• _PROBLEM DESCRIPTION_
All of the data below should be set down again verbatim, without any images.

BEGIN THE DATA

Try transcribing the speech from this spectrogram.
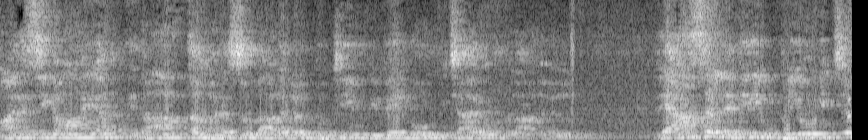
മാനസികമായ യഥാർത്ഥ മനസ്സുള്ള ആളുകൾ ബുദ്ധിയും വിവേകവും വിചാരവും ഉള്ള ആളുകൾ രാസലഹരി ഉപയോഗിച്ച്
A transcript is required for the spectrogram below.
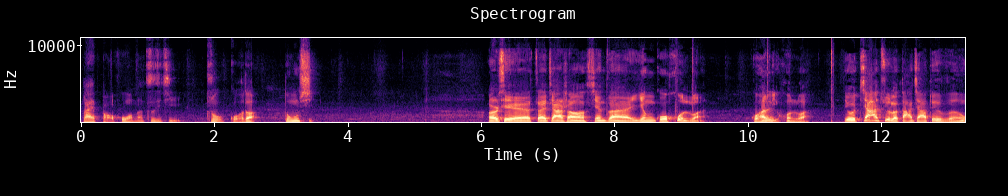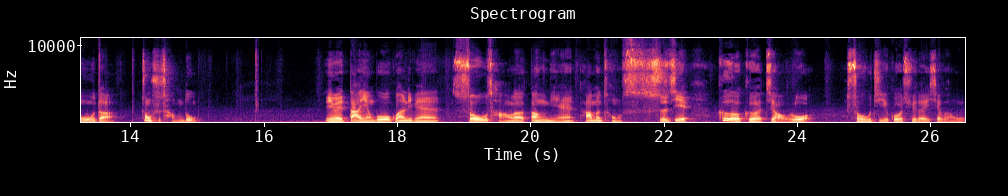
来保护我们自己祖国的东西。而且再加上现在英国混乱，管理混乱，又加剧了大家对文物的重视程度。因为大英博物馆里边收藏了当年他们从世界各个角落收集过去的一些文物，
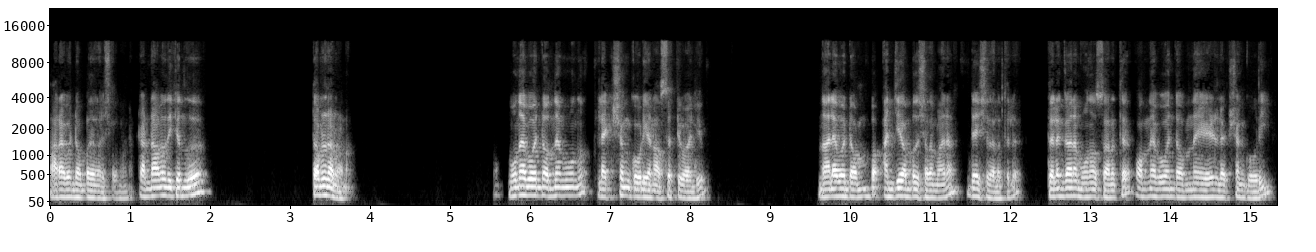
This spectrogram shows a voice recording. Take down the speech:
ആറ് പോയിന്റ് ഒമ്പത് ശതമാനം. രണ്ടാമത് നിൽക്കുന്നത് തമിഴ്നാടാണ്. മൂന്ന് പോയിന്റ് ഒന്ന് മൂന്ന് ലക്ഷം കോടിയാണ് അസറ്റ് വാല്യൂ നാല് പോയിന്റ് ഒമ്പ അഞ്ച് ഒമ്പത് ശതമാനം ദേശീയ തലത്തിൽ തെലങ്കാന മൂന്നാം സ്ഥാനത്ത് ഒന്ന് പോയിന്റ് ഒന്ന് ഏഴ് ലക്ഷം കോടി.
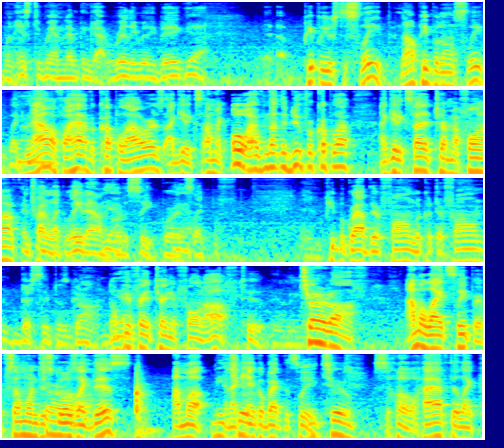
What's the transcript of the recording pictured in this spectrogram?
when Instagram and everything got really, really big. Yeah. uh, People used to sleep. Now people don't sleep. Like now, if I have a couple hours, I get. Ex- I'm like, oh, I have nothing to do for a couple hours. I get excited, turn my phone off, and try to like lay down and Yeah. go to sleep. Where it's like, people grab their phone, look at their phone, their sleep is gone. Don't be afraid to turn your phone off too. You know I mean? Turn it off. I'm a light sleeper. If someone just Turn goes like this, I'm up Me and too. I can't go back to sleep. Me too. So I have to like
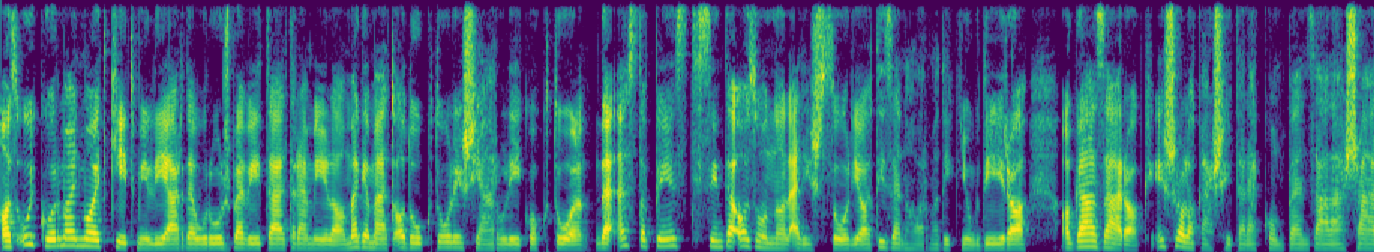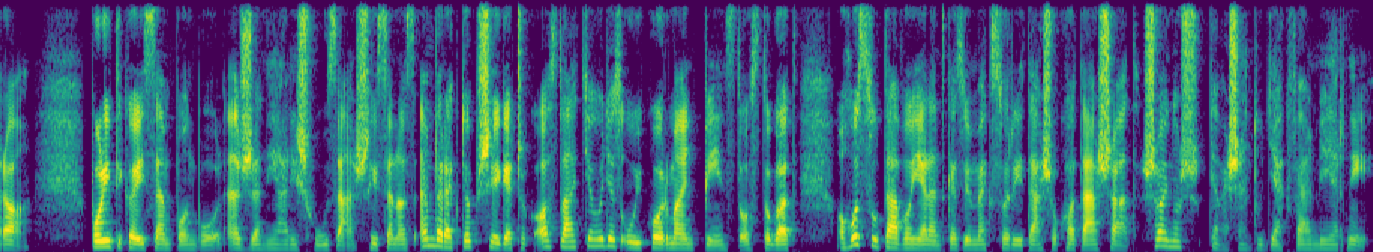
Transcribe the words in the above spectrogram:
Az új kormány majd két milliárd eurós bevételt remél a megemelt adóktól és járulékoktól, de ezt a pénzt szinte azonnal el is szórja a 13. nyugdíjra, a gázárak és a lakáshitelek kompenzálására. Politikai szempontból ez zseniális húzás, hiszen az emberek többsége csak azt látja, hogy az új kormány pénzt osztogat. A hosszú távon jelentkező megszorítások hatását sajnos kevesen tudják felmérni.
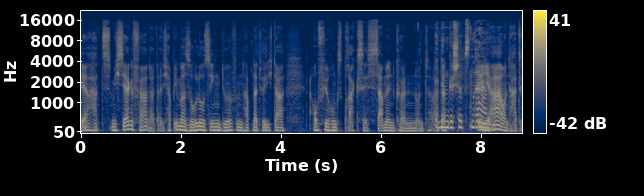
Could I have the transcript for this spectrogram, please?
der hat mich sehr gefördert. Also ich habe immer Solo singen dürfen, habe natürlich da Aufführungspraxis sammeln können und in hatte, einem geschützten Rahmen. Ja, und hatte,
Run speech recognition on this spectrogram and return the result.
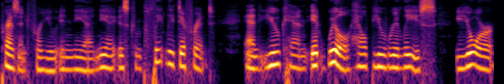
present for you in Nia. Nia is completely different and you can it will help you release your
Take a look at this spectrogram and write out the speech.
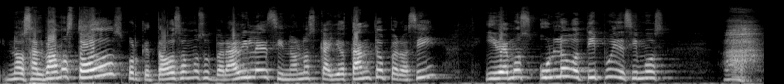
nos salvamos todos porque todos somos super hábiles y no nos cayó tanto, pero así, y vemos un logotipo y decimos, ah,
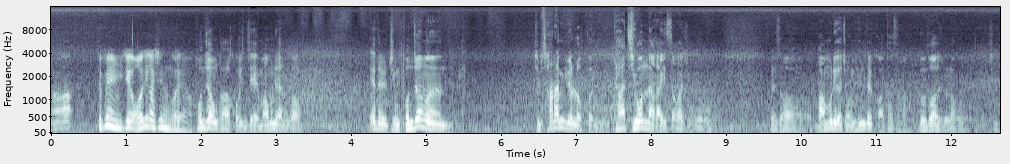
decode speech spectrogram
어. 대표님 이제 어디 가시는 거예요? 본점 가갖고 이제 마무리하는 거. 애들 지금 본점은 지금 사람이 별로 없거든요. 다 지원 나가 있어가지고 그래서 마무리가 좀 힘들 것 같아서 그거 도와주려고 지금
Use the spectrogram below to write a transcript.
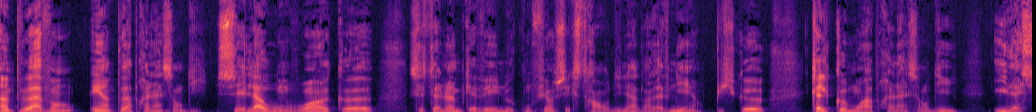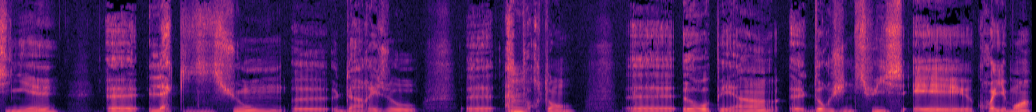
un peu avant et un peu après l'incendie. C'est là où on voit que c'est un homme qui avait une confiance extraordinaire dans l'avenir, puisque quelques mois après l'incendie, il a signé euh, l'acquisition euh, d'un réseau euh, mm. Important européen d'origine suisse et croyez-moi,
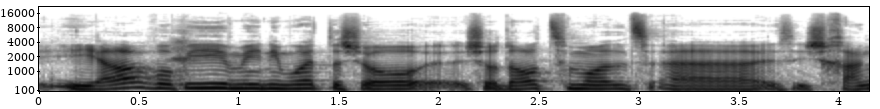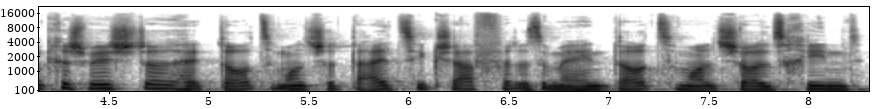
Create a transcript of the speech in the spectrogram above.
ja, wobei meine Mutter schon, schon damals, äh, es ist Krankenschwester, hat damals schon Teilzeit geschafft. Also wir haben damals schon als Kind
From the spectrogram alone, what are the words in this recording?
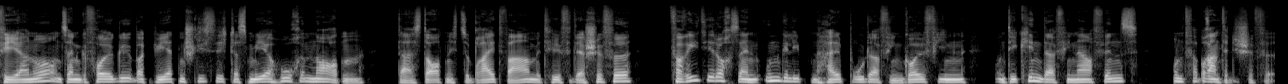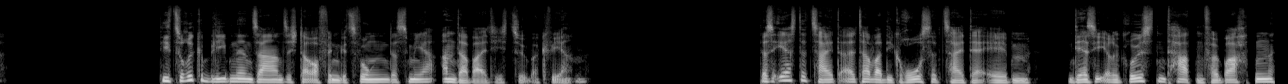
Feanor und sein Gefolge überquerten schließlich das Meer hoch im Norden, da es dort nicht so breit war, mit Hilfe der Schiffe, verriet jedoch seinen ungeliebten Halbbruder Fingolfin und die Kinder Finarfins und verbrannte die Schiffe. Die Zurückgebliebenen sahen sich daraufhin gezwungen, das Meer anderweitig zu überqueren. Das erste Zeitalter war die große Zeit der Elben, in der sie ihre größten Taten vollbrachten,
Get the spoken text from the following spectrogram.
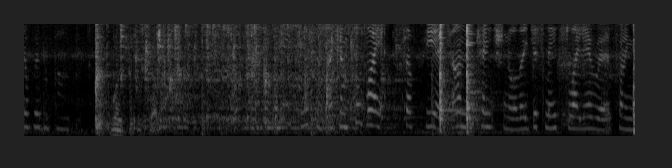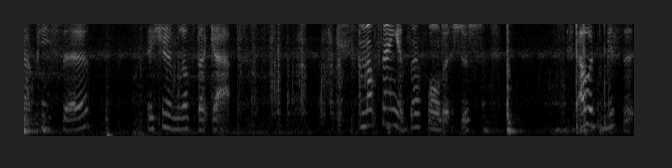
I discovered a bug. What did you discover? Listen, I can put my stuff here. It's unintentional. They just made slight error putting that piece there. They shouldn't have left that gap. I'm not saying it's their fault. It's just I would miss it.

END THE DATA

• _ANSWER BELOW_
Try transcribing the speech from this spectrogram.
മാനസികമായ യഥാർത്ഥ മനസ്സുള്ള ആളുകൾ ബുദ്ധിയും വിവേകവും വിചാരവും ഉള്ള ആളുകൾ രാസലഹരി ഉപയോഗിച്ച്
A transcript is required for the spectrogram below.
来保护我们自己祖国的东西。而且再加上现在英国混乱，管理混乱，又加剧了大家对文物的重视程度。因为大英博物馆里边收藏了当年他们从世界各个角落收集过去的一些文物，
This spectrogram shows a voice recording. Take down the speech:
ആറ് പോയിന്റ് ഒമ്പത് ശതമാനം. രണ്ടാമത് നിൽക്കുന്നത് തമിഴ്നാടാണ്. മൂന്ന് പോയിന്റ് ഒന്ന് മൂന്ന് ലക്ഷം കോടിയാണ് അസറ്റ് വാല്യൂ നാല് പോയിന്റ് ഒമ്പ അഞ്ച് ഒമ്പത് ശതമാനം ദേശീയ തലത്തിൽ തെലങ്കാന മൂന്നാം സ്ഥാനത്ത് ഒന്ന് പോയിന്റ് ഒന്ന് ഏഴ് ലക്ഷം കോടി.
What's the transcript of the recording pictured in this spectrogram?
when Instagram and everything got really, really big. Yeah. uh, People used to sleep. Now people don't sleep. Like now, if I have a couple hours, I get. Ex- I'm like, oh, I have nothing to do for a couple hours. I get excited, turn my phone off, and try to like lay down and Yeah. go to sleep. Where it's like, people grab their phone, look at their phone, their sleep is gone. Don't be afraid to turn your phone off too. You know I mean? Turn it off. I'm a light sleeper. If someone just Turn goes like this, I'm up Me and too. I can't go back to sleep. Me too. So I have to like
Transcribe the words in the above spectrogram:
Az új kormány majd két milliárd eurós bevételt remél a megemelt adóktól és járulékoktól, de ezt a pénzt szinte azonnal el is szórja a 13. nyugdíjra, a gázárak és a lakáshitelek kompenzálására. Politikai szempontból ez zseniális húzás, hiszen az emberek többsége csak azt látja, hogy az új kormány pénzt osztogat. A hosszú távon jelentkező megszorítások hatását sajnos kevesen tudják felmérni.
Could I have the transcript for this spectrogram, please?
der hat mich sehr gefördert. Also ich habe immer Solo singen dürfen, habe natürlich da Aufführungspraxis sammeln können und in hatte, einem geschützten Rahmen. Ja, und hatte,
Run speech recognition on this spectrogram and return the result.
present for you in Nia. Nia is completely different and you can it will help you release your
Take a look at this spectrogram and write out the speech.
nos salvamos todos porque todos somos super hábiles y no nos cayó tanto, pero así, y vemos un logotipo y decimos, ah,
decode speech spectrogram
어. 대표님 이제 어디 가시는 거예요? 본점 가갖고 이제 마무리하는 거. 애들 지금 본점은 지금 사람이 별로 없거든요. 다 지원 나가 있어가지고 그래서 마무리가 좀 힘들 것 같아서 그거 도와주려고 지금
Use the spectrogram below to write a transcript.
un peu avant et un peu après l'incendie. C'est là où on voit que c'est un homme qui avait une confiance extraordinaire dans l'avenir, puisque quelques mois après l'incendie, il a signé euh, l'acquisition euh, d'un réseau euh, mm. Important européen d'origine suisse et croyez-moi,
Create a transcript of the speech in the spectrogram above.
ja, wobei meine Mutter schon, schon damals, äh, es ist Krankenschwester, hat damals schon Teilzeit geschafft. Also wir haben damals schon als Kind
From the spectrogram alone, what are the words in this recording?
Feanor und sein Gefolge überquerten schließlich das Meer hoch im Norden, da es dort nicht so breit war, mit Hilfe der Schiffe, verriet jedoch seinen ungeliebten Halbbruder Fingolfin und die Kinder Finarfins und verbrannte die Schiffe. Die Zurückgebliebenen sahen sich daraufhin gezwungen, das Meer anderweitig zu überqueren. Das erste Zeitalter war die große Zeit der Elben, in der sie ihre größten Taten vollbrachten,
Get the spoken text from the following spectrogram.
I discovered a bug. What did you discover? Listen, I can put my stuff here. It's unintentional. They just made slight error putting that piece there. They shouldn't have left that gap. I'm not saying it's their fault. It's just I would miss it.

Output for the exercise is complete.